“It is finished. “And bowing his head, he handed over the spirit (Jn 19:28-30). God solidarize with humanity torn by sins and division. This was the moment that links us all with the divine mercy of God. It is the sacred moment for all those who believe in Jesus. His unmatchable sacrifice that has brought us all closer to God and to experience God’s mercy and forgiveness for all. Without sacrifice and surrender there is no love. Self-emptying of Jesus inspires us to have self-giving. Surrender and sacrifice are connected. The suffering of Jesus is being echoed in all our physical pain, and emotional loss. It is through the suffering and death of Jesus God healed the world that was wounded by sin and disobedience.
Sin means hamartia in Greek means missing the mark. we want to be good, compassionate, sincere, generous, kind, prayerful, truthful, chaste, loyal, and responsible but we miss the mark. Are we conditioned by nature, or nurture? Where does God’s grace fit in? Genetic inheritance and social conditioning are important. But grace of God helps them both.
Good Friday is the story of one-Man Jesus that takes us all near God reconciled and at peace with God. “Father, into your hands I commend my spirit.” It is the prayer of surrender to God. Through His perfect displayed on the Cross, He continues to give Himself to us all. When he spelled out this prayer surrender, the response of the Father is that of reciprocity and receptivity. As we gaze upon the Cross of Jesus, let us transcend beyond suffering to surrender. We need to repeat this prayer of surrender to the Father slowly and consciously.
The Cross of Jesus is the symbol of love, sacrifice, and salvation for all of us. Saintly Bishop Oscar Romero called the victims, “you are the image of the pierced saviour.” And he paid a price for the stand he took for the people. In his homily, he asked the soldiers not to go against their conscience. “In the name of God, in the name of this suffering people whose cries rise to Heaven more loudly each day, I implore you, I beg you, I order you in the name of God: Stop the repression!”
Pope St. John Paul II, who wrote from his hospital bed after the assassination attempt against him: “To suffer means to become particularly susceptible, particularly open to the working of the salvific powers of God, offered to humanity in Christ.’”
The papal preacher Cantalamessa exclaims, “Thanks to the cross of Christ, suffering has also become in its own way a kind of ‘universal sacrament of salvation’ for the human race,” “And when I am lifted up from the earth,” he said, “I will draw everyone to myself” (Jn 12:32).

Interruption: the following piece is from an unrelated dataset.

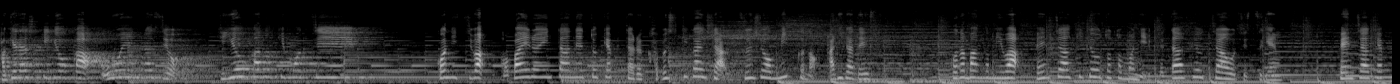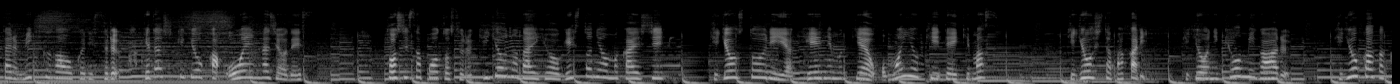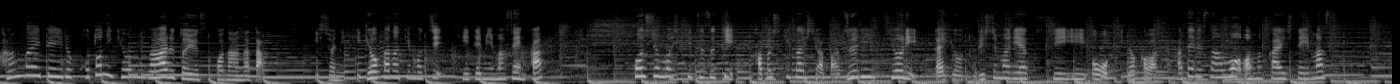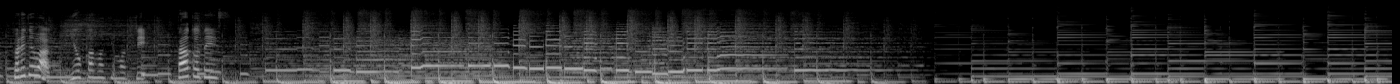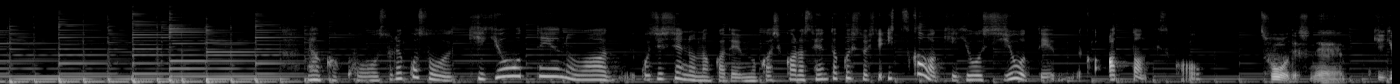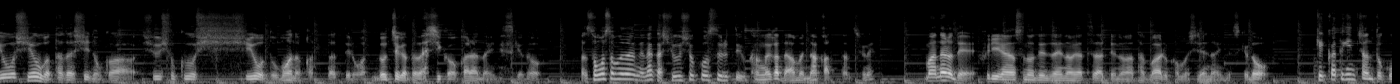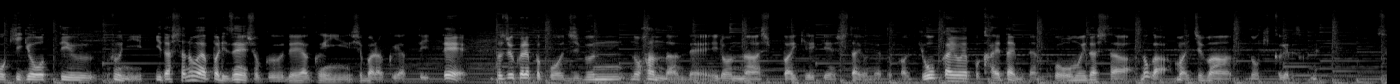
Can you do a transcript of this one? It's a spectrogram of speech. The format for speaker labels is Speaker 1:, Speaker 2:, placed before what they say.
Speaker 1: 駆け出し起業家応援ラジオ。起業家の気持ち。こんにちは。モバイルインターネットキャピタル株式会社通称ミックの有賀です。この番組はベンチャー企業とともにベターフューチャーを実現。ベンチャーキャピタルミックがお送りする駆け出し起業家応援ラジオです。投資サポートする企業の代表をゲストにお迎えし企業ストーリーや経営に向き合う思いを聞いていきます。起業したばかり起業に興味がある起業家が考えていることに興味があるというそこのあなた。一緒に起業家の気持ち聞いてみませんか？今週も引き続き株式会社バズリーチより代表取締役 CEO 井ノ川貴輝さんをお迎えしています。それでは起業家の気持ちスタートです。それこそ起業っていうのはご自身の中で昔から選択肢としていつかは起業しようっていうのがあったんですか？
Speaker 2: そうですね起業しようが正しいのか就職をしようと思わなかったっていうのはどっちが正しいかわからないんですけどそもそもなんかなんか就職をするっていう考え方あんまりなかったんですよね。まあ、なのでフリーランスのデザイナーをやってたっていうのは多分あるかもしれないんですけど結果的にちゃんとこう起業っていう風に言い出したのはやっぱり前職で役員しばらくやっていて途中からやっぱこう自分の判断でいろんな失敗経験したよねとか業界をやっぱ変えたいみたいなとこを思い出したのがまあ一番のきっかけですかね。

As we celebrate the Good Friday, let us remember those who have been engulfed by the pandemic. It is indeed the time to surrender, sacrifice and to embrace the symbol of love. Have a lovely day. God bless you.